"Get away from me, you pervert!" I yelled. Then I sprinted around the side of the building.
I remember a mom with a stroller stopping dead in her tracks to stare at me.
"Haha! You'll never catch me, you pervert!" I screamed as I rounded the back of the building.
"Pervert, pervert, pervert!" I chanted as I took off toward the merry-go-round, drunk on speed and my own coolness.
A group of kids near the monkey bars had gone strangely quiet.
My dad finally caught up with me as I reached the merry-go-round. His face was red. His mouth looked stiff. "Geez, he's taking this game pretty seriously," I thought, just as he grabbed me by the arm.
"Let go of me, you pervert," I laughed.
My dad looked like he had just been brutally goosed. With his eyes still wide, he leaned down and hissed, "Jeeeeesus Christ, Jessie. Shut the hell up!"
Suffice it to say that our day at the park ended right then and there. On the ride home, my dad wanted to know where exactly I'd picked up my fun new word, but I guess he was just too tapped out to explain what the word actually meant. I had to sleuth out the definition on my own during recess later that week. It was a gut-churning revelation.
Thirty years later, I still remember how my dad hustled us out of the park that day, his hand held gently at my back, urging me to walk a bit more quickly. I remember hearing him sigh and thinking to myself, "Boy, I really wore Dad out!" I remember feeling briefly and cluelessly cool.

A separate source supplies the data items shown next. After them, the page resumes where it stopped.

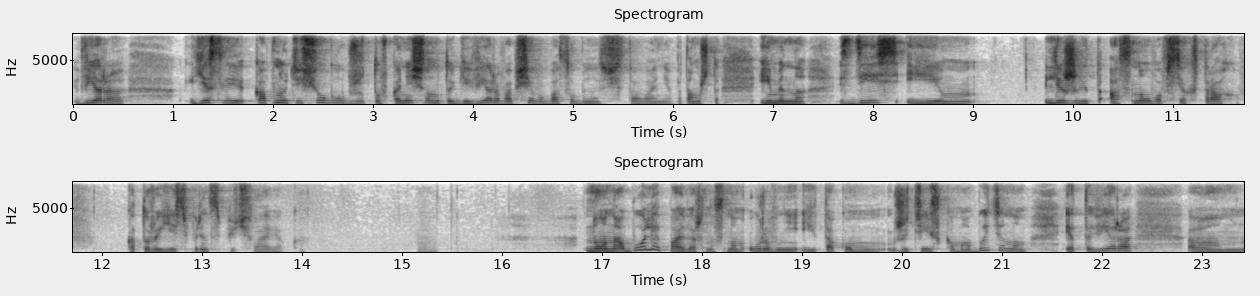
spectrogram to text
Вера, если копнуть еще глубже, то в конечном итоге вера вообще в обособленное существование, потому что именно здесь и лежит основа всех страхов, которые есть в принципе у человека. Вот. Но на более поверхностном уровне и таком житейском, обыденном, это вера э,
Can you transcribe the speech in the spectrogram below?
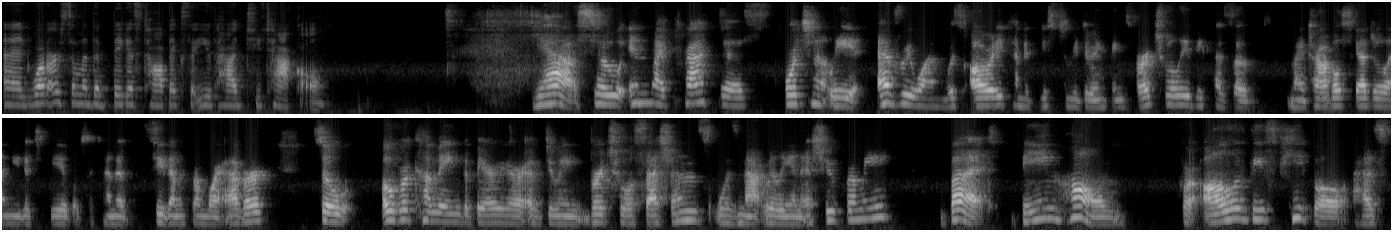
and what are some of the biggest topics that you've had to tackle? Yeah, so in my practice, fortunately, everyone was already kind of used to me doing things virtually because of my travel schedule. I needed to be able to kind of see them from wherever. So, overcoming the barrier of doing virtual sessions was not really an issue for me. But being home for all of these people has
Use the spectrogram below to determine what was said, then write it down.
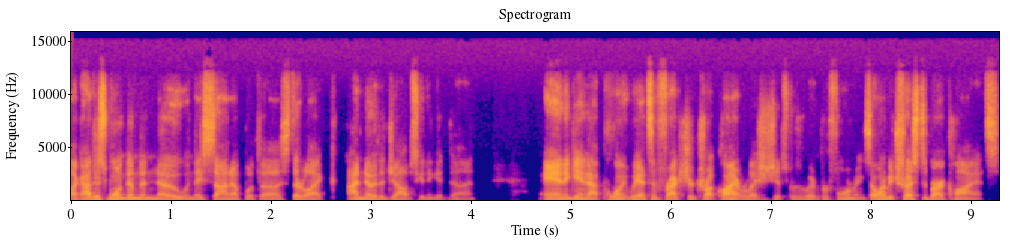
Like I just want them to know when they sign up with us, they're like, I know the job's going to get done. And again, at that point, we had some fractured truck client relationships because we weren't performing. So I want to be trusted by our clients.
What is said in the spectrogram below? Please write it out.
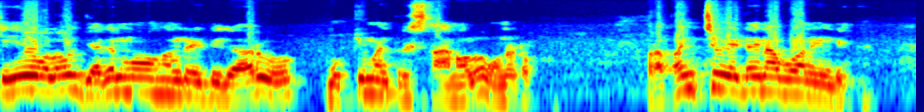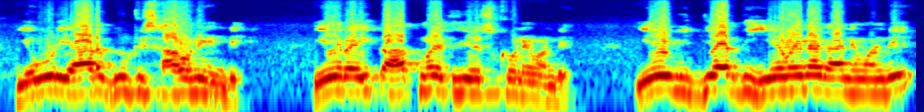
కేవలం జగన్మోహన్ రెడ్డి గారు ముఖ్యమంత్రి స్థానంలో ఉండటం. ప్రపంచం ఏటైనా పోనివ్వండి ఎవడు ఏడ దూకి సావనివ్వండి ఏ రైతు ఆత్మహత్య చేసుకోనివ్వండి ఏ విద్యార్థి ఏమైనా కానివ్వండి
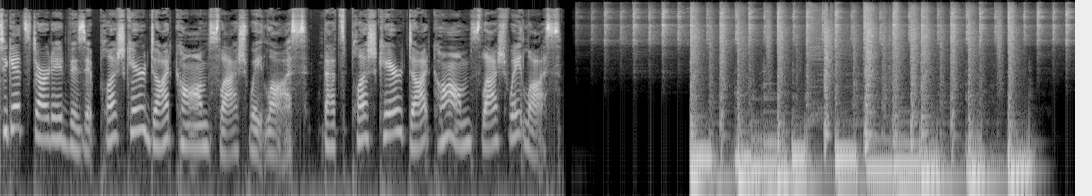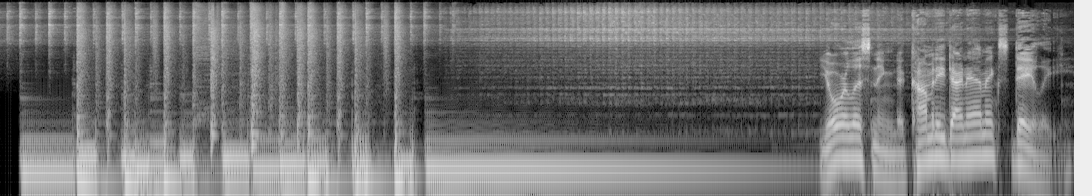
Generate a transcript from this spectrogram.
To get started, visit plushcare.com slash weight loss. That's plushcare.com slash weight loss. You're listening to Comedy Dynamics Daily.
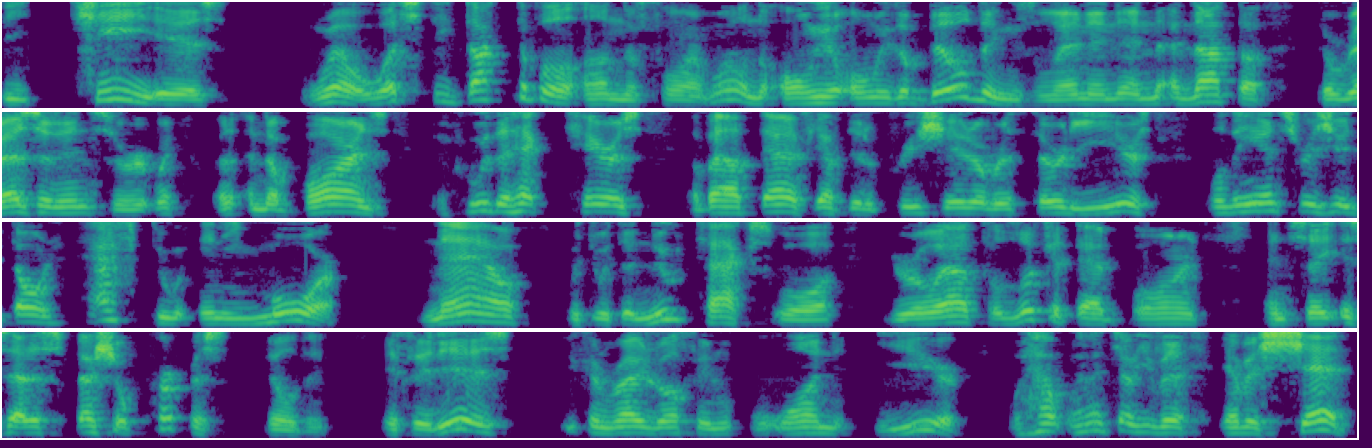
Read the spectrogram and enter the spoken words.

So do I like that my son shouts "cock" at his daycare provider? No. Do I like using "hineyhole" when the situation merits something much stronger? No. But karmically speaking, I have bigger perverts to fry.